(RECORDED DATA):
####

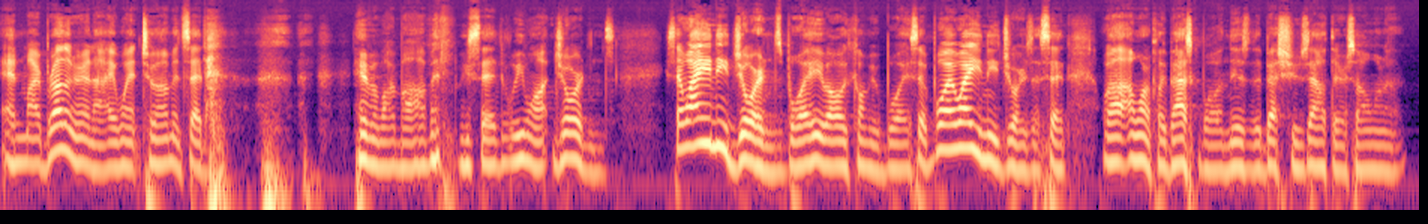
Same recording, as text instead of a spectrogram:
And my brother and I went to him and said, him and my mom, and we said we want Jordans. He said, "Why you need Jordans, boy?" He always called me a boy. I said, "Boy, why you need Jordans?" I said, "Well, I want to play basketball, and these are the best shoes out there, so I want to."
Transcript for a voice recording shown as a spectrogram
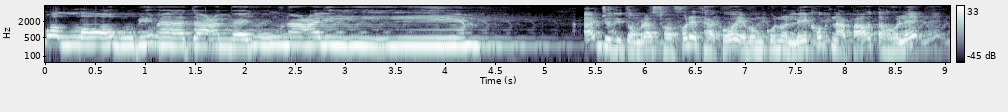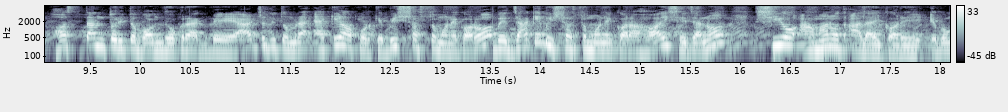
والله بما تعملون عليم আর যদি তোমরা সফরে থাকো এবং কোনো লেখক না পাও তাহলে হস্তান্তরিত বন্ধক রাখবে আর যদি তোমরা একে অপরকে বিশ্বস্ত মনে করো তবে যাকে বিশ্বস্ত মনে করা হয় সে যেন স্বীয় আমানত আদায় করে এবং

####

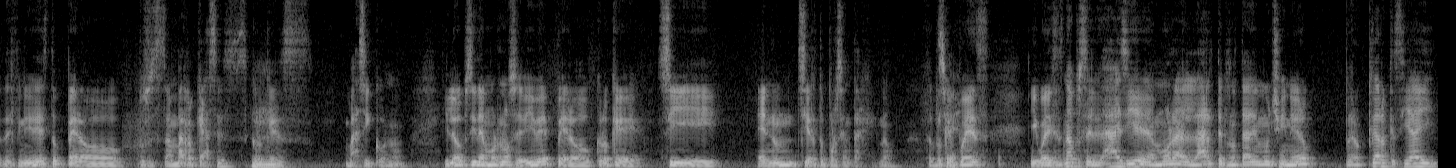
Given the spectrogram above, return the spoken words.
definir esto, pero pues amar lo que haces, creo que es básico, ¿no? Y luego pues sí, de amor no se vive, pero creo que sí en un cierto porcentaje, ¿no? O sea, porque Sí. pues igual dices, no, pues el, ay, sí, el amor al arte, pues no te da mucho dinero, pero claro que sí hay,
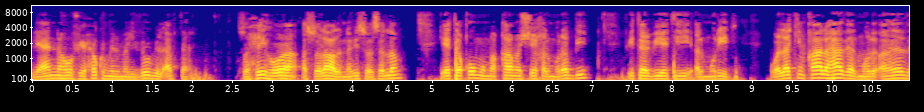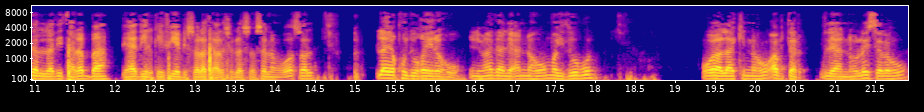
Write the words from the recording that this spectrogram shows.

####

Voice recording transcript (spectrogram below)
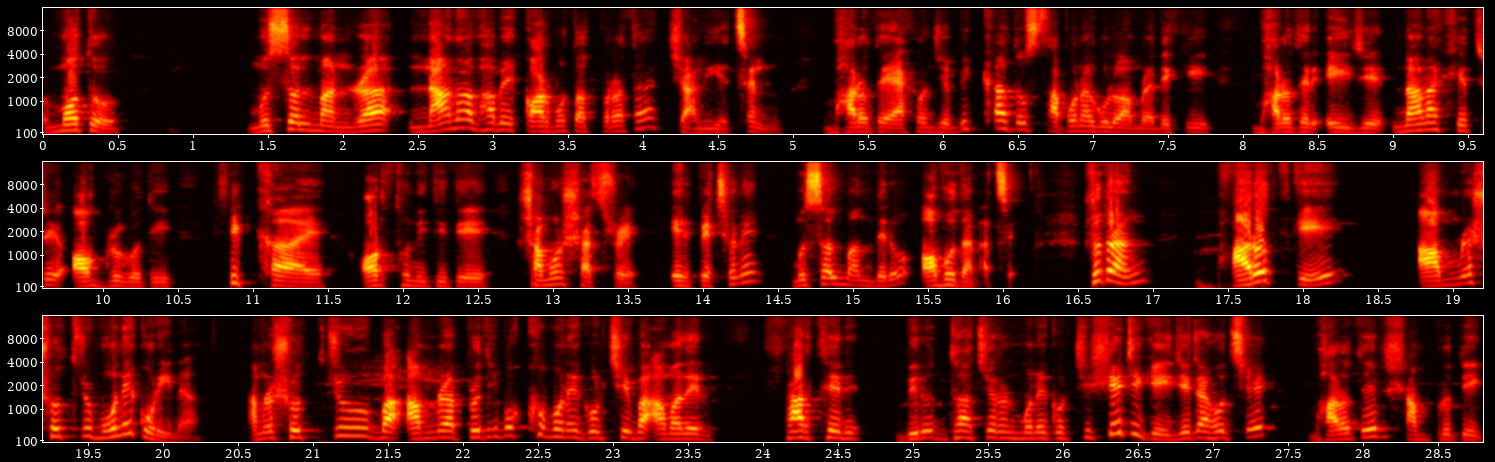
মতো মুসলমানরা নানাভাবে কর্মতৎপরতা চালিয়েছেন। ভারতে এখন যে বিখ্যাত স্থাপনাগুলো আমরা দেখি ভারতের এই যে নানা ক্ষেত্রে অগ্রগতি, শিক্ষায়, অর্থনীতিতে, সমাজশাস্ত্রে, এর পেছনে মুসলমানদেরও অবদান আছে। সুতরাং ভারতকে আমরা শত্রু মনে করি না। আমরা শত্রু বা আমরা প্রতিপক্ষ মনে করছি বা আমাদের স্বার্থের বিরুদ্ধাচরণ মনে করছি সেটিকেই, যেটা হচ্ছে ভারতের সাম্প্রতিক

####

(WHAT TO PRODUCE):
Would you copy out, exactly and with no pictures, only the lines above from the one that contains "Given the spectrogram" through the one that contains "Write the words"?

(TASK SOLUTION):
Given the spectrogram above, return the spoken words.
definir esto, pero pues amar lo que haces, creo que es básico, ¿no? Y luego pues sí, de amor no se vive, pero creo que sí en un cierto porcentaje, ¿no? O sea, porque Sí. pues igual dices, no, pues el, ay, sí, el amor al arte, pues no te da mucho dinero, pero claro que sí hay,
Write the words from the recording that this spectrogram shows.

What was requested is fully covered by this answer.